I’ve been wanting to see some progress on the spindle bed frame that I’ve had since last summer.  Though it hasn’t been posted as of yet, I have done quite a bit of work on the side rails for the bed frame.  Those pieces are at a standstill for the time being.  I finally bit the bullet and started working on the headboard and footboard.  Need I remind you, this is a spindle bed…meaning that there are nearly a million…’eh plenty of surfaces to be sanded, cleaned, etc.DSCN3191  Clearly a daunting task, I got both pieces sanded the other day.  I was just working on wiping them down (with visions of getting both of ’em primed by week’s end), when tragedy struck.  My rag got snagged on a tiny piece of wood (on the headboard), which I proceeded to pull…and then it turned into a HUGE sliver/split/call-it-what-you-will.  So, I got out the wood glue and set to work with the clamp and some wax paper.   DSCN3197 However, fear not, while this was drying, I did get the footboard primed.  HOORAY!!  While gazing longingly at both the (now-primed) footboard and the (in-repair) headboard, I came to the conclusion that I really like the look of the spindles on the footboard (where I had to remove a spindle earlier).  So, I got out the saw and removed two spindles from the headboard.  Probably don’t need to remind you that there wasn’t a thing wrong with these spindles…I just really think I’ll like it all that much more with those two gaps.  No going back now, but I do think it looks great or rather, will look great (once I get it primed and painted).

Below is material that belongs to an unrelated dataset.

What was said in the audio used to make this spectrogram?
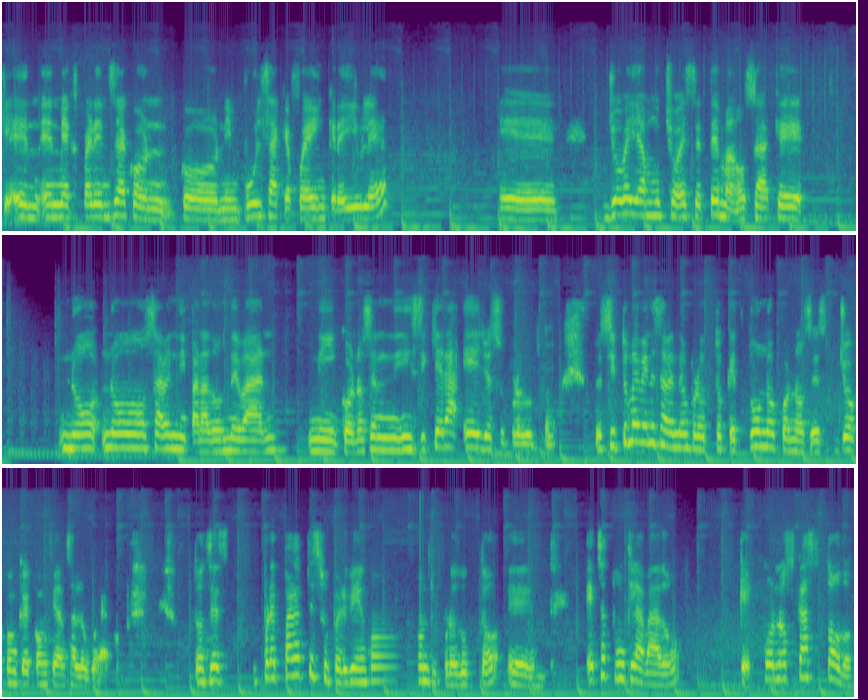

There you have it, nothing is ever as simple as it seems.  At least not in my world.  Up next: more sanding, cleaning, priming, etc.  The fun never ends…but then again, what fun would anything be without a challenge here or there?!